GS: What is your synth collection like (hardware and software)?
P.O.S: In my home studio I only had one hardware synth so far – Korg R3, which has been used quite extensively in P.O.S’s tracks. The rest were all software synths, mostly some emulations of the old Yamaha and Moog models. John on the other hand has Jupiter 6 and Sherman Filterbank. He also used to have a Minimoog and Juno-106. Softsynths wise John is using Massive because it’s limitless for when you need that digital vibe. Both of us also use Sylenth because it’s so easy to program and sounds very useful for our musical style.
GS: How is your production set up? Are you using Logic, Cubase, Ableton, etc?
P.O.S: I used a ProTools HD system in one studio for the recordings of vocals, guitars and any other live instruments appearing in P.O.S tracks. The actual songwriting however was done with Cockos Reaper and Reason combo. I really love Reaper for their attitude and quality of software but I’m not so keen on using Reason as a rewire instrument anymore, so gradually I’ve been moving the production of the more recent tracks to Ableton Live, which happened at the same time when I started using Ableton for live performances.
John used to use Cubase when I met him but after that he switched to Logic. Those different set-ups present some difficulties but after some exchanges of files between two of us generally things work out ok.
GS: How do you guys typically start tracks? When you use synth, are you using presets, or editing them, or making fresh patches?
P.O.S: I frequently ride a bike in Melbourne and melodies and song ideas often come to me when I’m on the bike, in which case I stop and then sing the idea into my mobile phone, hoping that no cars will crash into me when I’m doing it. So a lot of those quasi demos have a lot of traffic noise in the background. Typically I write the music and in case of the vocal tracks the lyrics and John comes in with sound design and some structural and co-production ideas. I normally do the mixing but we’re often bouncing sounds and ideas back and forth, which is almost like remixing, we remix each other’s version of the track until we get what we want.
As for the synth sounds they often start as a presets but as the production of a song evolves the presets will most of the time get edited to suit other elements of the arrangement.
GS: Any new talent you’ve been digging that deserves more attention?
P.O.S: When a track passes a test of time and you remember it after a few months or hopefully even years, that’s a proof of its impact and quality. So for a while now I’ve been a fan of Ilya Santana and Mustang and recently both Ilya and Andy from Mustang have remixed Philosophy Of Sound to some great acclaim, which was pretty amazing. I’ve been also digging Aeroplane mixtapes, as they are a great resource for discovering new talent, one example of such discoveries for me was Julie Walehwa with the track ‘I Mind (Weirdo Police Remix )’, beautiful vocals and some amazing production which turned the song into a hypnotic dance number that can also work far away from the dancefloor.
GS: What’s next up for you guys?
P.O.S: In June this year for the first time Philosophy Of Sound’s material will be released on vinyl, for which we are obviously very happy, as it’s such a wonderful and timeless medium to present music.
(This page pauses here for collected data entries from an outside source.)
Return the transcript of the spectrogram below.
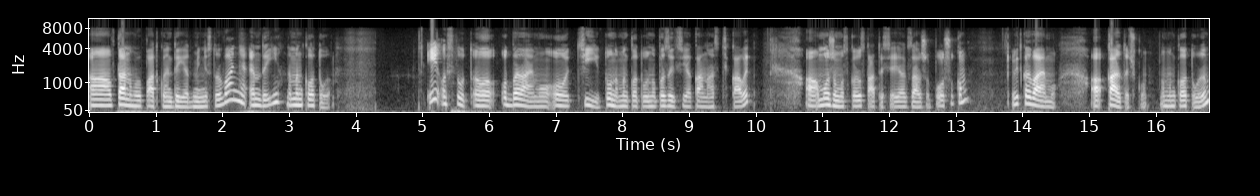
в даному випадку NDI адміністрування, NDI номенклатура. І ось тут о, обираємо о, ті, ту номенклатурну позицію, яка нас цікавить. А, Можемо скористатися, як завжди, пошуком. Відкриваємо а, карточку номенклатури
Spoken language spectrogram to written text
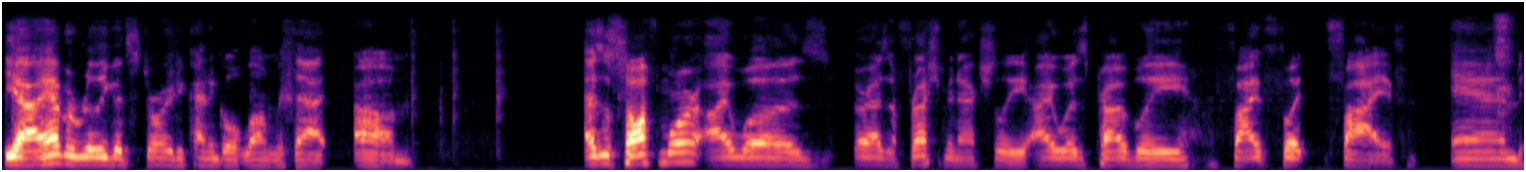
Yeah, I have a really good story to kind of go along with that. Um, as a sophomore, I was, or as a freshman, actually, I was probably five foot five, and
This will be our EP titled ‘Fragile Disco’ which will also come out on Discotexas.
In May we will also have one exclusive track titled ‘Ugliest Twenties’ released on a compilation album titled ‘Headspace’ by the Australian label Clan Analogue.
There is also a new remix we’re working on as well as another Philosophy Of Sound track, for which we already have the vocals recorded with Mereki Beach who sang on our first single ‘It Is Like That’ and now this new track has to be produced and mixed. I’d also love for us to do a few more mixtapes.
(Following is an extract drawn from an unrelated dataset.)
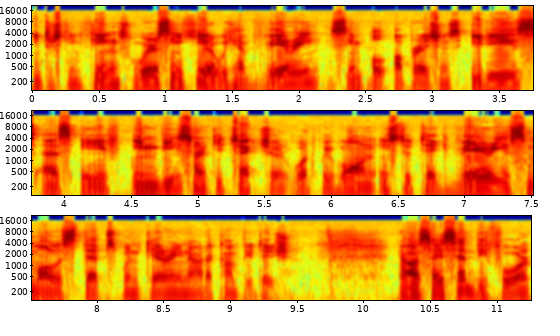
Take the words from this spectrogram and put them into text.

Soon we will also give away a bootleg P.O.S remix to a track by one of the biggest groups in music’s history, so that should be a bit of a surprise to many people.
GS: Anything else you would like to say to your fans and our readers?
Just wanted to thank everyone who has supported us. We also love hearing from people online, so keep in touch and we’ll hopefully see you at one of our gigs or will send some tracks your way.